with sobs and laughter, bitter cries and sweet song.
Thus it all passes—what was, and what never has been.
Thus the children parade on Arbor Day
with seedlings they won’t ever plant,
thus they pass, thus glory passes.

Thus glory passes, like a long train without
beginning or end, without cause or purpose. Ialways
stand to one side at the crossing—the barrier is down—
and I take it all in: carloads of passengers and history, carloads
packed full of war, carloads teeming with human beings
for extermination, windows with faces of parting
men and women, the high spirits of travelers,
birthdays and deathdays, pleading
and pity and plenty of empty echoing boxcars.

Not much later, the poet ruminates upon the deus absconditus, the Hidden God, the God who, having spoken to Adam and to Moses, having appeared to the prophets and debated with Abraham, became increasingly veiled until, in Micah 3, it is declared that all prophets are now benighted, and “they shall all cover their lips: for there is no answer of God.”

When God packed up and left the country, He left the Torah
with the Jews. They have been looking for Him ever since,
shouting, “Hey, you forgot something, you forgot,”
and other people think shouting is the prayer of the Jews.
Since then, they’ve been combing the Bible for hints of His
whereabouts,as it says: “Seek ye the Lord while He may be found,
call ye upon Him while he is near.” But He is far away.

There are days when everyone says, I was there,
I’m ready to testify, I stood a few feet from the accident,
from the bomb, from the crucifixion, I almost got hit, almost got
crucified.I saw the faces of the bride and groom under the wedding canopy and
almostrejoiced.
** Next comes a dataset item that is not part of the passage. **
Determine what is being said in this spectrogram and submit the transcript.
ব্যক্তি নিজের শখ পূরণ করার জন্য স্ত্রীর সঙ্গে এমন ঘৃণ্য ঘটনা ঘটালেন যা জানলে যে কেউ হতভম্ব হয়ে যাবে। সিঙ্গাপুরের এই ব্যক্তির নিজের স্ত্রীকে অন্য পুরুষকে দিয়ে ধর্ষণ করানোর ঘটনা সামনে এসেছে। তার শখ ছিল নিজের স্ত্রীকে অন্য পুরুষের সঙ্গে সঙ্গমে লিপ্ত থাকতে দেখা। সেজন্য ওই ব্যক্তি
When David lay with Bathsheba I was the voyeur,
I happened to be there on the roof fixing the pipes, taking down a
flag.With my own eyes I saw the Chanukah miracle in the Temple,
I saw General Allenby entering Jaffa Gate,
I saw God.
And then there are days when everything is an alibi: wasn’t there,
didn’t hear,heard the explosion only from a distance and ran away, saw smoke but
was reading a newspaper, was staying in some other place.
I didn’t see God, I’ve got witnesses.
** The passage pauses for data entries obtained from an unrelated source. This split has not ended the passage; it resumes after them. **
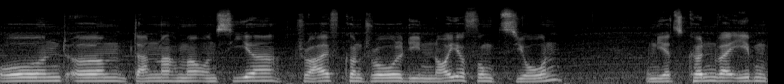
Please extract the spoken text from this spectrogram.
Und ähm, dann machen wir uns hier Drive Control die neue Funktion. Und jetzt können wir eben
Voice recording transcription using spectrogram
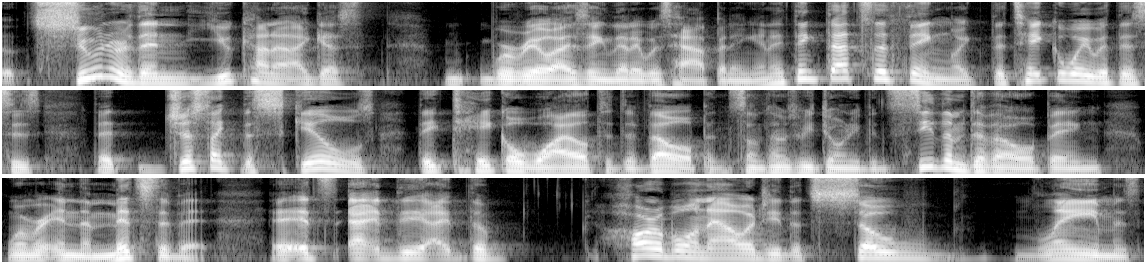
uh, sooner than you kind of I guess were realizing that it was happening. And I think that's the thing. Like the takeaway with this is that just like the skills, they take a while to develop, and sometimes we don't even see them developing when we're in the midst of it. It's the uh, the horrible analogy that's so lame is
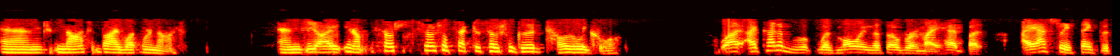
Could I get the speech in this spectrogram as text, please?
and not by what we're not. And yeah, I, you know, social, social sector, social good, totally cool. Well, I, I kind of was mulling this over in my head, but I actually think that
However skeptical, however irreverent, mocking, mischievous, and, to some readers, nearly impious this poet may seem, there can’t be the least doubt that he was obsessed with the religious life in all its aspects as something lived and experienced in every waking moment of his life. And this means that if credence and credulity are held up for ironic questioning, so equally is the world of empirical and analytic experience:
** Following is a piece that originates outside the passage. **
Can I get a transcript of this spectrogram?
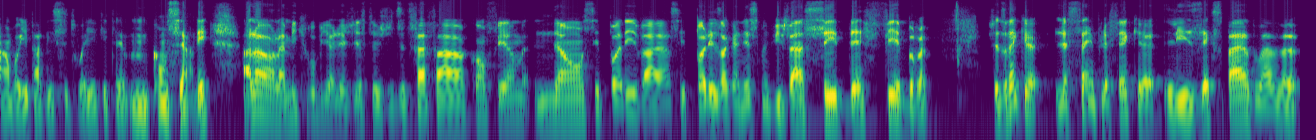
envoyés par des citoyens qui étaient hum, concernés. Alors, la microbiologiste Judith Fafard confirme non, c'est pas des vers, c'est pas des organismes vivants, c'est des fibres. Je dirais que le simple fait que les experts doivent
People were always telling me: “You’ve got to live
in the real world.” I heard it from parents and teachers.
To live in the real world, like a verdict. What terrible sin
could these souls have committed
that their lives in this world should begin with a verdict:
You are sentenced to reality for life.
With no possibility of parole.
The parole is death.

The two translators, Chana Bloch and Chana Kornfeld, who enjoyed the active cooperation and assistance of Amichai himself, and of his wife, have performed more than a commendable job. Though I do not know the poem in its original, we have the poet’s oversight as certification for its accuracy (and Amichai spoke fluent English). The English version of the poem is vivid with living idiom, and is so astonishingly varied in tone, so multileveled in implication, so full of puns and verbal exuberance, that it brilliantly conveys great depths of feeling, a wide and generous knowledge of scripture, of ancient and modern history, of all the poet’s countless resources. It succeeds as a poem in English, and does so in ways that persuade us that it must be those very ways in which the Hebrew succeeds: in making the reader feel that the total sum of these assembled fragments cohere in spirit and in art, leaving the reader awed, delighted, and profoundly grateful.7

The poet’s work is gently, modestly, amusedly heroic, and in its assembled totality it is nothing less than majestic. It is, moreover, unlike any poem from the past or present that I can think of. It does honor not only to the poet, and what he made of feeling, thought, cerebral cortex, cardiac chambers, his knowledge and his life, but to his people, celebrated here in loving, equivocal terms, and, in the poet’s very name, Ami-chai, which, in Hebrew, means “my people’s lives.”

This Issue

November 2, 2000